(Collected data entries)
Segment Open

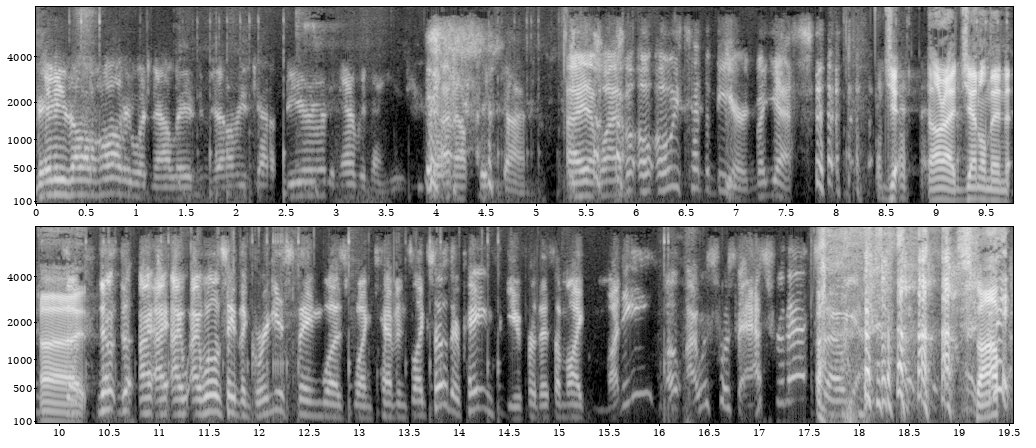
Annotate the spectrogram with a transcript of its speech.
Vinny's all Hollywood now, ladies and gentlemen. He's got a beard and everything. He's going out big time. I, well, I've always had the beard, but yes. Ge- all right, gentlemen. Uh, no, no I, I, I will say the greatest thing was when Kevin's like, "So they're paying you for this?" I'm like, "Money? Oh, I was supposed to ask for that." So yeah. stop. Wait,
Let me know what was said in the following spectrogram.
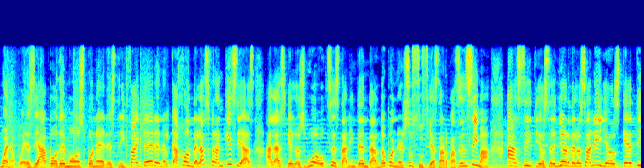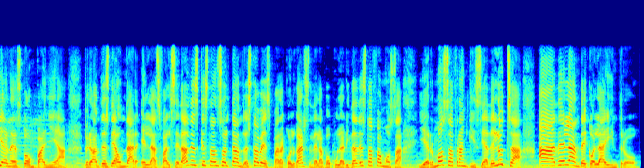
Bueno, pues ya podemos poner Street Fighter en el cajón de las franquicias a las que los Wokes están intentando poner sus sucias arpas encima. Así, tío señor de los anillos, que tienes compañía. Pero antes de ahondar en las falsedades que están soltando esta vez para colgarse de la popularidad de esta famosa y hermosa franquicia de lucha, adelante con la intro.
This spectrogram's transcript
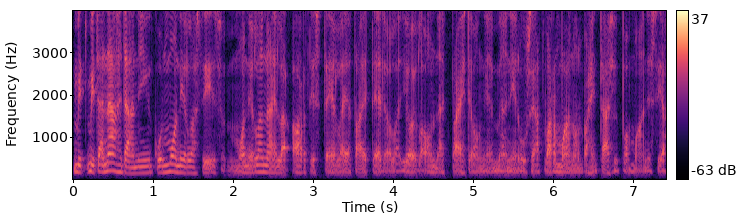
Mit, mitä nähdään niin kuin monilla siis, monilla näillä artisteilla ja taiteilijoilla, joilla on näitä päihdeongelmia, niin useat varmaan on vähintään hypomaanisia.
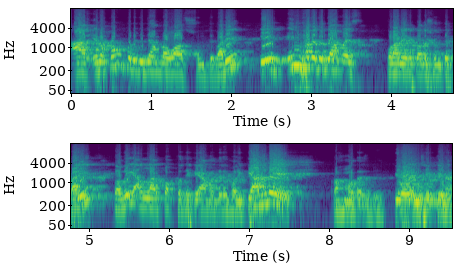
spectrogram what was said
আর এরকম করে যদি আমরা ওয়াজ শুনতে পারি, এই- এইভাবে যদি আমরা কোরআনের কথা শুনতে পারি, তবেই আল্লাহর পক্ষ থেকে আমাদের উপরে কি আসবে? রহমত আসবে। কি বলেন, ঠিক কিনা?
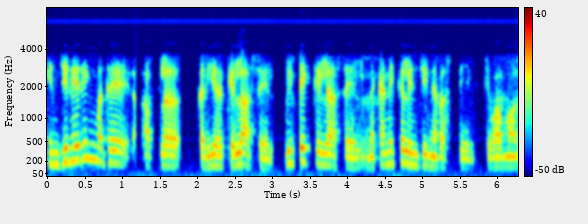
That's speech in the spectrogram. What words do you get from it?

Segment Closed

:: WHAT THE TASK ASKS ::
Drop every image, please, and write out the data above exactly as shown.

:: ANSWER AREA ::
Annotate the spectrogram with a transcript of its speech.
Vinny's all Hollywood now, ladies and gentlemen. He's got a beard and everything. He's going out big time. I, well, I've always had the beard, but yes. Ge- all right, gentlemen. Uh, no, no I, I, I will say the greatest thing was when Kevin's like, "So they're paying you for this?" I'm like, "Money? Oh, I was supposed to ask for that." So yeah. stop. Wait,
Let me know what was said in the following spectrogram.
Bueno, pues ya podemos poner Street Fighter en el cajón de las franquicias a las que los Wokes están intentando poner sus sucias arpas encima. Así, tío señor de los anillos, que tienes compañía. Pero antes de ahondar en las falsedades que están soltando esta vez para colgarse de la popularidad de esta famosa y hermosa franquicia de lucha, adelante con la intro.
This spectrogram's transcript
Mit, mitä nähdään niin kuin monilla siis, monilla näillä artisteilla ja taiteilijoilla, joilla on näitä päihdeongelmia, niin useat varmaan on vähintään hypomaanisia.
spectrogram what was said
আর এরকম করে যদি আমরা ওয়াজ শুনতে পারি, এই- এইভাবে যদি আমরা কোরআনের কথা শুনতে পারি, তবেই আল্লাহর পক্ষ থেকে আমাদের উপরে কি আসবে? রহমত আসবে। কি বলেন, ঠিক কিনা?
That's speech in the spectrogram. What words do you get from it?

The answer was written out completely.